1 Correlation between overall UMAT mean score and undergraduate GPA
2 Correlation (unadjusted and partial) between undergraduate grade point average (GPA) and Undergraduate Medicine and Health Sciences Admission Test (UMAT) score, by UMAT section
3 Correlation (unadjusted and partial) between undergraduate grade point average (GPA) and Undergraduate Medicine and Health Sciences Admission Test (UMAT) Section 1–3 scores, by program year
4 Multivariate relationship between undergraduate grade point average and Undergraduate Medicine and Health Sciences Admission Test (UMAT) score, by UMAT section and sex
5 Multivariate relationship between undergraduate grade point average and Undergraduate Medicine and Health Sciences Admission Test (UMAT) Section 1–3 scores and sex, by program year
Provenance: Not commissioned; externally peer reviewed.
Received 16 September 2010, accepted 16 January 2011
- 1. Ferguson E, James D, Madeley L. Factors associated with success in medical school: systematic review of the literature. BMJ 2002; 324: 952-957.
- 2. Australian Council for Educational Research. UMAT. Undergraduate Medicine and Health Sciences Admission Test. http://umat.acer.edu.au/ (accessed May 2010).
- 3. Carr SE. Emotional intelligence in medical students: does it correlate with selection measures? Med Educ 2009; 43: 1069-1077.
- 4. Mercer A. Selecting medical students: an Australian case study [PhD thesis]. Perth: Murdoch University, 2007.
- 5. Griffin B, Harding DW, Wilson IG, Yeomans ND. Does practice make perfect? The effect of coaching and retesting on selection tests used for admission to an Australian medical school. Med J Aust 2008; 189: 270-273. <MJA full text>
- 6. Wiberg M, Sundström A. A comparison of two approaches to correction of restriction of range in correlation analysis.

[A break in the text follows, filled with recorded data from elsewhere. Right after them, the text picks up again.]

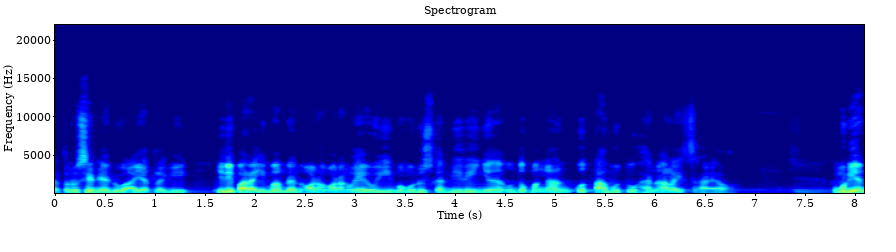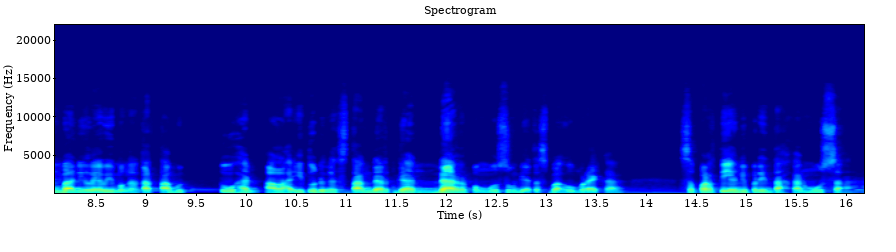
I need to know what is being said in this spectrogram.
Saya terusin ya dua ayat lagi. Jadi para imam dan orang-orang Lewi menguduskan dirinya untuk mengangkut tabut Tuhan Allah Israel. Kemudian Bani Lewi mengangkat tabut Tuhan Allah itu dengan standar gandar pengusung di atas bahu mereka seperti yang diperintahkan Musa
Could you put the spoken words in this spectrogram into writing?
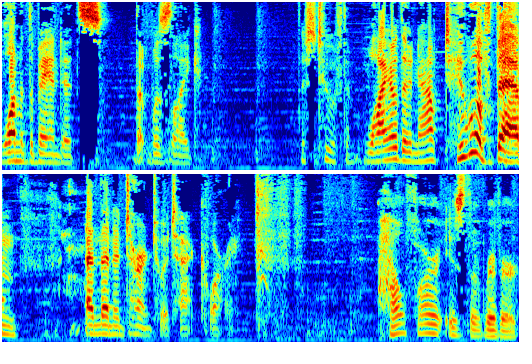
one of the bandits that was like, "There's two of them. Why are there now two of them?" And then it turned to attack Quarry. How far is the river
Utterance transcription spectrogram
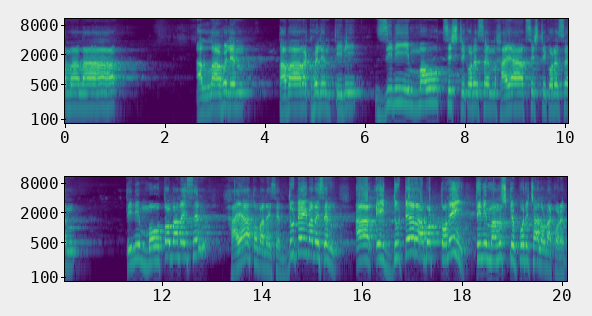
আমালা। আল্লাহ হলেন তাবারাক হলেন তিনি, যিনি মৌত সৃষ্টি করেছেন, হায়াত সৃষ্টি করেছেন। তিনি মৌত বানাইছেন হায়াত বানাইছেন, দুটাই বানাইছেন। আর এই দুটার আবর্তনেই তিনি মানুষকে পরিচালনা করেন।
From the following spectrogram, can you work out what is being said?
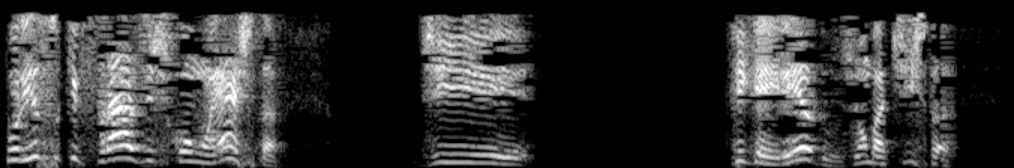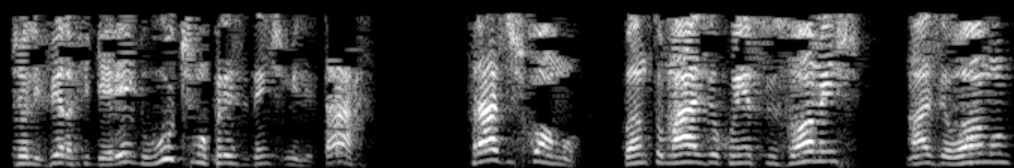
Por isso que frases como esta de Figueiredo, João Batista de Oliveira Figueiredo, o último presidente militar, frases como quanto mais eu conheço os homens, mas eu amo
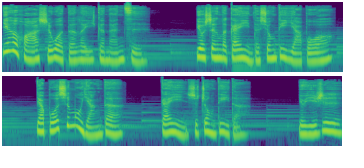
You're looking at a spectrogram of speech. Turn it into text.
耶和华使我得了一个男子。”又生了该隐的兄弟亚伯。亚伯是牧羊的，该隐是种地的。有一日，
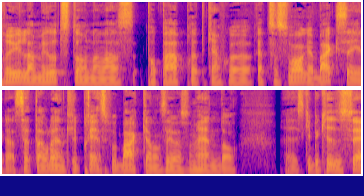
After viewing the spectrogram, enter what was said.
pryla motståndarnas på pappret kanske rätt så svaga backsida. Sätta ordentlig press på backarna och se vad som händer. Eh, Det ska bli kul att se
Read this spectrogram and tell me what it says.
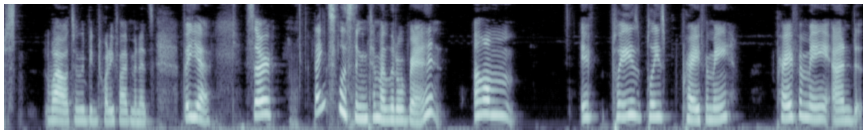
Just wow, it's only been 25 minutes. But yeah. So, thanks for listening to my little rant. Um if please please pray for me. Pray for me and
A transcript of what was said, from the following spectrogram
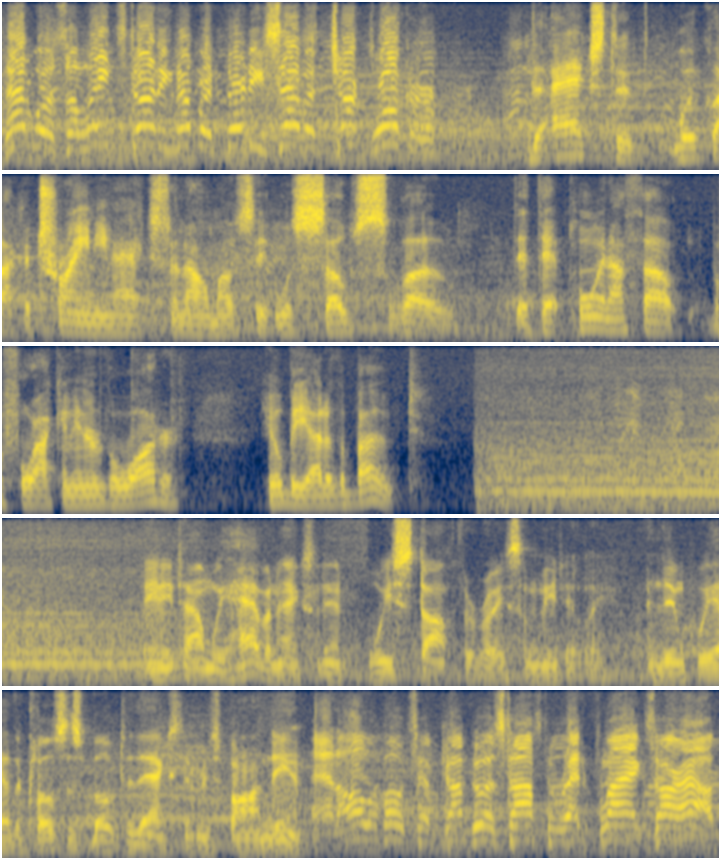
That was the late starting number 37, Chuck Walker. The accident looked like a training accident almost. It was so slow. At that point, I thought before I can enter the water, he'll be out of the boat. Anytime we have an accident, we stop the race immediately. And then we have the closest boat to the accident respond in. And all the boats have come to a stop. The red flags are out.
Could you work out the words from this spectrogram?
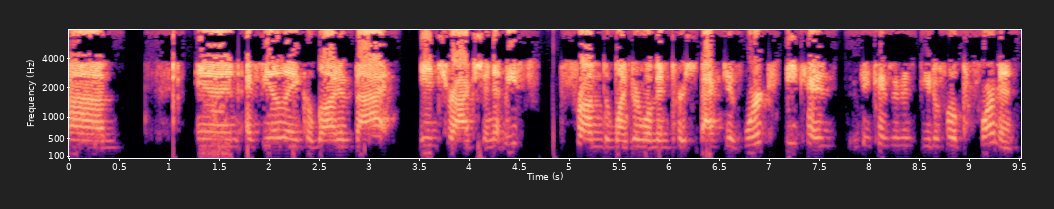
Um, and I feel like a lot of that interaction, at least from the Wonder Woman perspective, works because because of this beautiful performance.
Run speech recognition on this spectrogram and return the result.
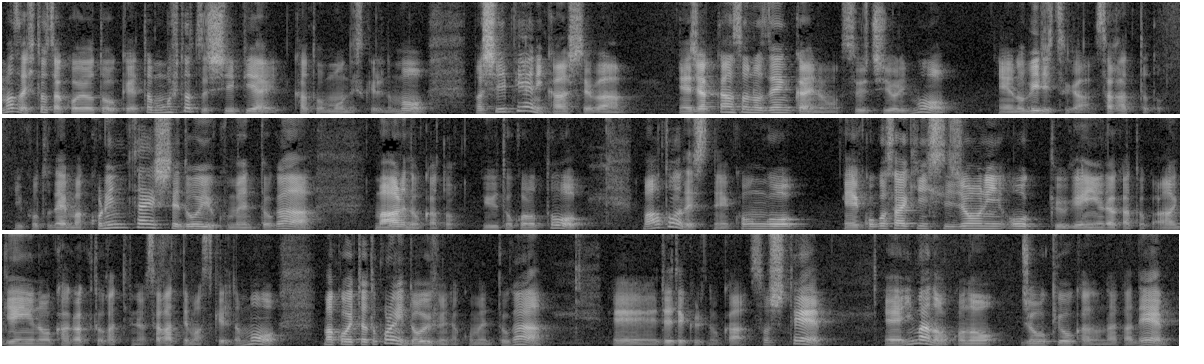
まずは一つは雇用統計ともう一つ CPI かと思うんですけれどもま CPI に関しては若干その前回の数値よりも伸び率が下がったということで、まあ、これに対してどういうコメントがあるのかというところと、まあ、とはですね今後ここ最近非常に大きく原油高とか原油の価格とかっていうのは下がってますけれども、まあ、こういったところにどういうふうなコメントが出てくるのか。そして今のこの状況下の中で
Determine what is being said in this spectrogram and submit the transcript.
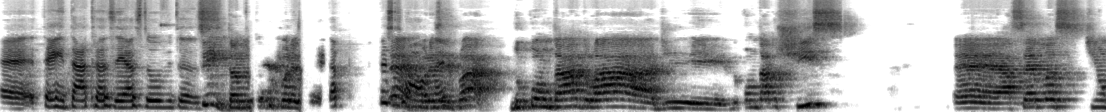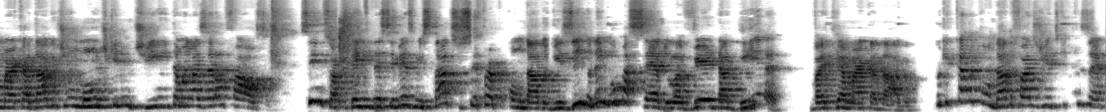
é, tentar trazer as dúvidas. Sim, tanto que, por exemplo, pessoal, é, por né? exemplo ah, no condado lá de. No condado X, é, as células tinham marca d'água e tinha um monte que não tinha, então elas eram falsas. Sim, só que dentro desse mesmo estado, se você for para o condado vizinho, nenhuma cédula verdadeira vai ter a marca d'água. Porque cada condado faz do jeito que quiser.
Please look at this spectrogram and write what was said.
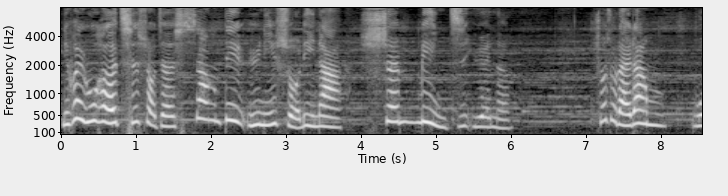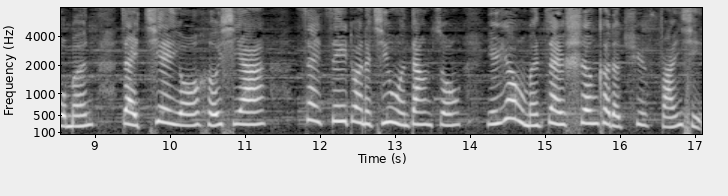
你会如何持守着上帝与你所立那生命之约呢？求主来让我们在借由何西阿在这一段的经文当中，也让我们再深刻的去反省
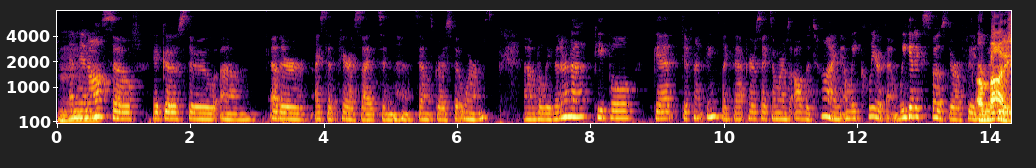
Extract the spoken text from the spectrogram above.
And then also it goes through um, other, I said parasites and sounds gross, but worms. Um, believe it or not, people get different things like that, parasites and worms all the time, and we clear them. We get exposed through our food. Our body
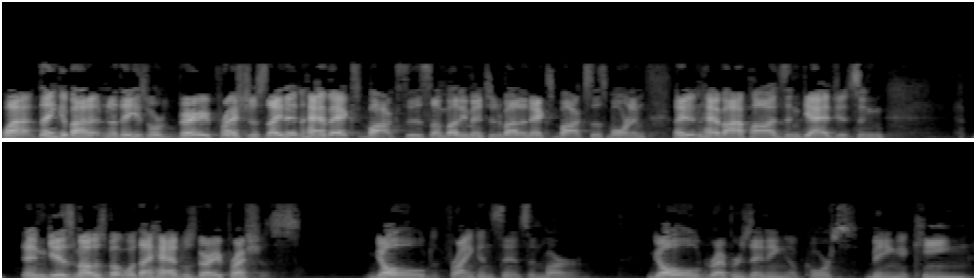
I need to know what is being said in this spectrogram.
Why? Think about it. Now, these were very precious. They didn't have Xboxes. Somebody mentioned about an Xbox this morning. They didn't have iPods and gadgets and and gizmos, but what they had was very precious. Gold, frankincense, and myrrh. Gold representing, of course, being a king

Pract Assess Research Eval [Internet] 2009; 14 (5). Epub 2009 Mar 18. http://pareonline.net/getvn.asp?v=14&n=5 (accessed Feb 2011).
- 7. Wilkinson D, Zhang J, Byrne GJ, et al. Medical school selection criteria and the prediction of academic performance. Evidence leading to change in policy and practice at the University of Queensland. Med J Aust 2008; 188: 349-354. <MJA full text>
Publication of your online response is subject to the Medical Journal of Australia's editorial discretion. You will be notified by email within five working days should your response be accepted.